To qualify for a refund for any of the four years, the landowner or trustee must not have been eligible for a PPR exemption on any other land and must not have derived any income from the land in question during that time. Further, to qualify for the refund from the second to fourth years, the owner or trustee must have been entitled to a refund of the immediate preceding year.
Failure to satisfy the six month occupancy requirement may constitute a notification default and may result in the subject property being reassessed for land tax with penalties and interest.
The taxpayer is responsible for notifying us of any change in circumstances that may result in the six months occupancy requirement not being met.
Lastly, if the property was being renovated, the renovations must be so substantial that the landowner or vested beneficiary could not live in the property during the works.
Where a substantial business activity is conducted on the land being used as a PPR, an exemption will apply only to the portion of the land is used for residential purposes by the individual owner, vested beneficiary or the person with the right to reside.
The apportionment is to be based on either floor space of a building or land area.

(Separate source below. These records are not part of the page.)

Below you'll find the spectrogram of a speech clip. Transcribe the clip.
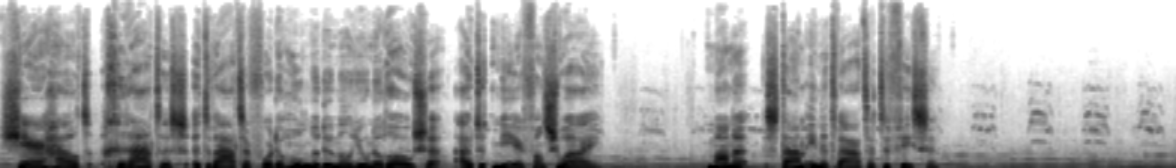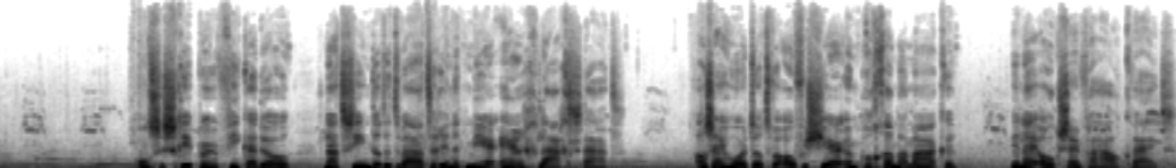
Share haalt gratis het water voor de honderden miljoenen rozen uit het meer van Swai. Mannen staan in het water te vissen. Onze schipper, Ficado, laat zien dat het water in het meer erg laag staat. Als hij hoort dat we over Share een programma maken, wil hij ook zijn verhaal kwijt.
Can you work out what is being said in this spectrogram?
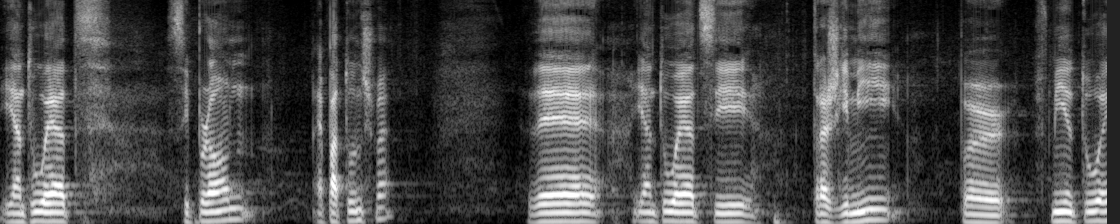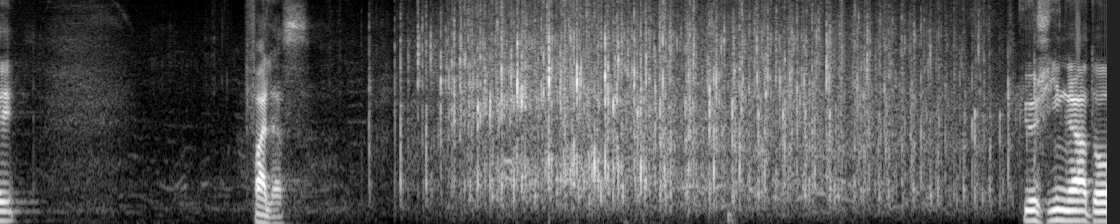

The Commissioner may consult with the Valuer-General regarding apportionment.
If the PPR land contains a separate residence, such as a granny flat or bungalow, which is leased to a residential tenant, land tax will be assessed on that part of the PPR land that is leased.
The PPR exemption will only apply to the part of the land used for residential purposes by the individual owner, vested beneficiary or the person with the right to reside.
Where only some of the vested beneficiaries of the trust reside at the PPR land, an exemption or refund will be limited to the proportion of the land which the vested beneficiary who uses the land as their PPR has an interest.
Mark and Nicola are the vested beneficiaries in the Red House under a fixed trust. They have equal interests. Only Mark lives there. He is entitled to a land tax exemption on his 50% share of the value of the Red House. Nicola is not entitled to a land tax exemption on her share of the Red House.
For the purposes of the PPR exemption, it does not matter if you own the land jointly with others.
If you use and occupy the land as your PPR, you are exempt from land tax on the land.